We know that the most important aspect of the mission work is faithful preaching. God is pleased to build His church not through novel, man-centered gimmicks, but through the preaching of Jesus Christ and Him crucified. I study and apply the Word to myself first and then bring God’s Word to the Fellowship each week, with assurance that “the preaching of the cross is to them that perish foolishness; but unto us which are saved it is the power of God” (I Cor. 1:18).

I attended a class last June at Sioux Falls Seminary on the subject of missions. While the subject matter of the class required much discretion, I learned valuable information about missions in general, as well as Sioux Falls in particular. One emphasis of the professor was on the necessity and effectiveness of personal witnessing. He pointed out, on the basis of numerous studies, that over 80% of church growth comes from personal contacts and invitations from the members. Only about 1% of growth comes through the influence of a minister or missionary, and less than 1% through advertising or special evangelistic efforts. We witness these statistics ourselves, as personal contact has been the reason for most of our growth. I continue to preach on witnessing and try to be an example to the members. The members receive this instruction well, and while no one finds it easy, we are trying to promote the gospel through our life and walk.

We make our presence known in Sioux Falls through various mediums, including our Web sitewww.reformedsiouxfalls.org, two yellow-page advertisements, the Argus Leader newspaper, promos and tags associated with the Reformed Witness Hour radio broadcast, and television ads. We benefited greatly from a professional seminar on advertising that gave us many good ideas as to how to get our presence established in Sioux Falls. We were encouraged to make use of passive advertising, which includes print, as well as intrusive advertising, which involves radio and television. Three elements were set forth as important in that regard—the reach, the frequency, and the consistency. In July we entered into a contract with KSFY (ABC) TV to air forty-two thirty-second commercials each month. They informed us that the most effective advertising is that which floods the market for a specific time period. Therefore, all forty-two of the ads run in one week per month. The creative design team met with us to discuss our mission work, the message we wanted to send, and the people that we were seeking to target. After analyzing our situation, the KSFY team proposed that I be aired in the spots with a brief biblical message, believing that what made our mission stand apart in Sioux Falls was our expository preaching. We have benefited much from the professional advice of the KSFY team and their ideas for promoting our work. With the help of the KSFY production team we have now created three advertisements, each containing a brief biblical message and promoting our Fellowship. People are seeing them, and our name and presence is being established in the community. The KSFY team plans to meet soon with our Web site development committee to suggest technical ways that we can increase the traffic on our Web site.

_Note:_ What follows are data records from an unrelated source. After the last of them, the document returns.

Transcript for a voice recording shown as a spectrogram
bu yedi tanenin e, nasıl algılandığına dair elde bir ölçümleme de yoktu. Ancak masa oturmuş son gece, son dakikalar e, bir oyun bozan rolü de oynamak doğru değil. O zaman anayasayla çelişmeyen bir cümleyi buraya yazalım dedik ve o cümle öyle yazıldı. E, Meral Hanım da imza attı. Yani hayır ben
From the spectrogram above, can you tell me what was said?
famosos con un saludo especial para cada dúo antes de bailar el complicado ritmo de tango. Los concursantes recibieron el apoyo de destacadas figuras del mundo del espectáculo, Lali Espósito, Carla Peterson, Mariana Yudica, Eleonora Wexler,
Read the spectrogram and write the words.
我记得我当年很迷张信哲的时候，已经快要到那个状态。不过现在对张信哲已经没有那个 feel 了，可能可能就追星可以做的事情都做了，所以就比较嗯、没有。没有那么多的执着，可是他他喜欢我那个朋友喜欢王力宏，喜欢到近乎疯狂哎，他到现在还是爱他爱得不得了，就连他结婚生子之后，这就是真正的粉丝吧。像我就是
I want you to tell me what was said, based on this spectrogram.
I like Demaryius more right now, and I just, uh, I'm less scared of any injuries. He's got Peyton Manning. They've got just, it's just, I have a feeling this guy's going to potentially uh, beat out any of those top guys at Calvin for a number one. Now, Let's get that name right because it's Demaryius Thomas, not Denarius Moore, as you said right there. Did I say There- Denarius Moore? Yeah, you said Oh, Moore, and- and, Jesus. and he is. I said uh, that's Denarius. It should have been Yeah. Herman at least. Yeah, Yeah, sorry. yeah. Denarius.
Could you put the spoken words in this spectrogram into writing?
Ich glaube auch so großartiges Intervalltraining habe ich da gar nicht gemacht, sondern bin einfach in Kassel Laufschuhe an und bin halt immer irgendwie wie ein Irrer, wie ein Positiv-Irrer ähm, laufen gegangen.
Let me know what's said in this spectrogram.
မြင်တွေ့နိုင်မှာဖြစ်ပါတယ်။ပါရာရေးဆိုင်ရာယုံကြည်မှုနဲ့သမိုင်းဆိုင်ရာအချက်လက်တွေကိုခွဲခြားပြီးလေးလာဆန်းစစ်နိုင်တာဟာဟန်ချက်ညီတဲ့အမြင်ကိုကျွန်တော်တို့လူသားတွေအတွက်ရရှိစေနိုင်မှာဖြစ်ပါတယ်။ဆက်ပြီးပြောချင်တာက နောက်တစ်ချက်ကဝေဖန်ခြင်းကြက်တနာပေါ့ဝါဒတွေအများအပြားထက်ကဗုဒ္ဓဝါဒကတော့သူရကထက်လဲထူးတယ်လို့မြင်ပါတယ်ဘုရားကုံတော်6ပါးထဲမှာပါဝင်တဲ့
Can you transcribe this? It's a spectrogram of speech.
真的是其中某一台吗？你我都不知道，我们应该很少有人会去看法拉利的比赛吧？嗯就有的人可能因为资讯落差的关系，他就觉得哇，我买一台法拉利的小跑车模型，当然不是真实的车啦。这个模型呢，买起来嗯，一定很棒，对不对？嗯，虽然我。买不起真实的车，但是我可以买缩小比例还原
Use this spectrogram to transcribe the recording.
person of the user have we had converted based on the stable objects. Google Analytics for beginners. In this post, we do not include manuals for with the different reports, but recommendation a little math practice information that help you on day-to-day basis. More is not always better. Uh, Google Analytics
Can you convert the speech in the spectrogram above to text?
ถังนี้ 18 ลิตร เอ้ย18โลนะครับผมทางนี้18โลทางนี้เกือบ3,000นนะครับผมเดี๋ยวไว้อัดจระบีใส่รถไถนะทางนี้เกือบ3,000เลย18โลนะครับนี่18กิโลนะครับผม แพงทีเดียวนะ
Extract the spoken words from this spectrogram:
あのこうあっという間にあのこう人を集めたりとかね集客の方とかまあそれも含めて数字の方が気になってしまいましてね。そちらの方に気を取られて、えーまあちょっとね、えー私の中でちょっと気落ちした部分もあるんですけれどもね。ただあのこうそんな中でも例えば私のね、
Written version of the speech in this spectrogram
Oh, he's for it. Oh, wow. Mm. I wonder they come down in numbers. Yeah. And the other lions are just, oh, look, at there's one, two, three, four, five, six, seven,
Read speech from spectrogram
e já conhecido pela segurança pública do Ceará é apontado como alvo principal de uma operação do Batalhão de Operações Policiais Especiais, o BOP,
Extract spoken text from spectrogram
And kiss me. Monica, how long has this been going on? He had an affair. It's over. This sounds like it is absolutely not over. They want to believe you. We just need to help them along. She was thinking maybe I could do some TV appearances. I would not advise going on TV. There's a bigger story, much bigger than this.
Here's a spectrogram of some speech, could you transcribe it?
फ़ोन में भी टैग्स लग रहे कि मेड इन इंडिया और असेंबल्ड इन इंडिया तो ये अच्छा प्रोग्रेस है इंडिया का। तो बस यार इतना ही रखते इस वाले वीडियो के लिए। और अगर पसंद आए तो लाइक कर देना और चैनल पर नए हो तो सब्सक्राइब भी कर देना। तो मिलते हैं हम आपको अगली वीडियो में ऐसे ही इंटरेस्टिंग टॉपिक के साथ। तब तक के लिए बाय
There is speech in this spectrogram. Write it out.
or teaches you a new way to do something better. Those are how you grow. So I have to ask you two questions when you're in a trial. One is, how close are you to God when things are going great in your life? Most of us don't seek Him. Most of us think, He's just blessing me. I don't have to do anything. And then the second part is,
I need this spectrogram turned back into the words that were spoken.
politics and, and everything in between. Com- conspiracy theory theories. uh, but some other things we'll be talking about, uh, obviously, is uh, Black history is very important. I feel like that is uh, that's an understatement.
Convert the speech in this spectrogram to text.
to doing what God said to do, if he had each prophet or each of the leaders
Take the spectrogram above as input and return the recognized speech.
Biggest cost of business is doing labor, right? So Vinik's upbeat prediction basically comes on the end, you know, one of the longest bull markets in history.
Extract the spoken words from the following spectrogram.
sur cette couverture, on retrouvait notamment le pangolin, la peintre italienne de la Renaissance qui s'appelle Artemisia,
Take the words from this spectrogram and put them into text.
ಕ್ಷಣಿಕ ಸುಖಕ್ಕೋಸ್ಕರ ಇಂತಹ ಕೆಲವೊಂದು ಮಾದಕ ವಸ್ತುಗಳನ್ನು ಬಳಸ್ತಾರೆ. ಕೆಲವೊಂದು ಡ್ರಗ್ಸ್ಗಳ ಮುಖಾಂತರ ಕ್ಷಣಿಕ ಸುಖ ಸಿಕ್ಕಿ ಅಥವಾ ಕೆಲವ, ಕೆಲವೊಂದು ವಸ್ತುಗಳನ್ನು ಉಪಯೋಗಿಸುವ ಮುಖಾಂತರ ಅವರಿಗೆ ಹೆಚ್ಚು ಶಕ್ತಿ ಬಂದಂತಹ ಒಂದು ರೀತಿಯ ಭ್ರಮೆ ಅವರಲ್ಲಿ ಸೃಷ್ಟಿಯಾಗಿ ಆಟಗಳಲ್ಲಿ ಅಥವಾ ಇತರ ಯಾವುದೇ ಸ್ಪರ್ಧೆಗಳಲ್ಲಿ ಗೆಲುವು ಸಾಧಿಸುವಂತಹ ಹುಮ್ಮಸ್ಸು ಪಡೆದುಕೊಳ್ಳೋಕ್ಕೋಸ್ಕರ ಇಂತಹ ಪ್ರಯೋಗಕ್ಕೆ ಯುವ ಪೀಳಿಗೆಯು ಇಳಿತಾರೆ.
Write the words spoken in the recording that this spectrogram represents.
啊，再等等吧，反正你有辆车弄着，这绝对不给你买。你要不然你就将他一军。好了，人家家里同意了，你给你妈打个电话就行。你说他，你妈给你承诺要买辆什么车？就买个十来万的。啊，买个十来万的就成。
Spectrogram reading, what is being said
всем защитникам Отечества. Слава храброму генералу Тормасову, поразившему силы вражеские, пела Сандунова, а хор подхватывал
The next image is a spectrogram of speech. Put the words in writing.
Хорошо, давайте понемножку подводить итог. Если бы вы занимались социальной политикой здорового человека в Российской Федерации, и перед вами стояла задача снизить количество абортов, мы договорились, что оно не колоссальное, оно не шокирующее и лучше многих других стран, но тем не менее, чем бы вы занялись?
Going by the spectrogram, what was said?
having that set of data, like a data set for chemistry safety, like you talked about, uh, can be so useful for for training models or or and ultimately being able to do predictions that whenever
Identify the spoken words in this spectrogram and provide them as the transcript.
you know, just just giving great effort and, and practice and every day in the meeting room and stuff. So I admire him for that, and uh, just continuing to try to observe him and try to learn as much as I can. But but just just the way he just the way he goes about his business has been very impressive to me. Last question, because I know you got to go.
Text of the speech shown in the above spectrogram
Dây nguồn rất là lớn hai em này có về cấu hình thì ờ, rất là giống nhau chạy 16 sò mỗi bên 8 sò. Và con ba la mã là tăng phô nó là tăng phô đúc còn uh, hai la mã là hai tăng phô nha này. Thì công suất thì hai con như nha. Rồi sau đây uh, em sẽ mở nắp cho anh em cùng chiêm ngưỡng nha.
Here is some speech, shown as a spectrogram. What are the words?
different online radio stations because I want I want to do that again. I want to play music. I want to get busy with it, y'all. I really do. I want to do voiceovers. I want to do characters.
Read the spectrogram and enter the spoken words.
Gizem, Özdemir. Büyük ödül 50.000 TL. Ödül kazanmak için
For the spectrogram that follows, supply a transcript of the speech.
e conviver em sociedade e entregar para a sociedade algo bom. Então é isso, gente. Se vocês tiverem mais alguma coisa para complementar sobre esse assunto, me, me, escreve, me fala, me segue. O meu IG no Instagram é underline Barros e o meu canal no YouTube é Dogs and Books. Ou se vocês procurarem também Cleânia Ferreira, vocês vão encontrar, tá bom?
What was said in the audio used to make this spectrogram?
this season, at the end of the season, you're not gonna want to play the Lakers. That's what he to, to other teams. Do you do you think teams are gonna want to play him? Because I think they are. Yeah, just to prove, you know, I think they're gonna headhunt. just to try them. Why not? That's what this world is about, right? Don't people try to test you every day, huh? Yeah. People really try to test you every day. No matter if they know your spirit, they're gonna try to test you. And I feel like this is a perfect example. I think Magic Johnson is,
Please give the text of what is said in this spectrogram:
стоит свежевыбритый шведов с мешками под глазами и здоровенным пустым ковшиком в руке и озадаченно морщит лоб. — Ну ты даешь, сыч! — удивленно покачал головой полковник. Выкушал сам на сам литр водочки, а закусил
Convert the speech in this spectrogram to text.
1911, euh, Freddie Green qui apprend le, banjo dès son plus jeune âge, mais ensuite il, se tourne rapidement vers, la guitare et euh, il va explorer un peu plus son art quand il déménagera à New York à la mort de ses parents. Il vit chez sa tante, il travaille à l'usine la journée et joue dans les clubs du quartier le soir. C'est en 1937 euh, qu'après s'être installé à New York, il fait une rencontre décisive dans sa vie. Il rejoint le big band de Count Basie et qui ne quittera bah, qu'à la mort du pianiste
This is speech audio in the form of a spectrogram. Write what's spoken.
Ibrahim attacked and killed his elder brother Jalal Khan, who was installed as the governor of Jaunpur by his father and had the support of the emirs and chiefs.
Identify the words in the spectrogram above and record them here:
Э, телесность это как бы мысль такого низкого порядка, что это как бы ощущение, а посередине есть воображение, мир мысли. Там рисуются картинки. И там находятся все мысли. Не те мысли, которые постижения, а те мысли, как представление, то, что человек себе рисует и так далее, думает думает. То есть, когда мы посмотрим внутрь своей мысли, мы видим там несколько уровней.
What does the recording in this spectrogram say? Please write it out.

We believe that it is very important to follow up our contacts, therefore as missionary I both write letters and make phone calls to individuals who attend our worship services. The members of the Fellowship are outstanding at warmly greeting and gathering information on visitors. We’ve found that most visitors do not feel intimidated but appreciate the personal interest. We desire to build on that and eventually establish an e-mail list to which we can send regular newsletters, devotionals, and updates.

We are excited about the work that God is doing here in Sioux Falls. We are planning a lecture in July to commemorate the 500th birthday of John Calvin, and we continue to plan for future seminars to which we can invite the public. I am thankful for our more experienced missionaries. I have benefited from their ideas and look forward to continuing to grow with their help.

“But my God shall continue to supply all your need according to his riches in glory by Christ Jesus” (Phil. 4:19).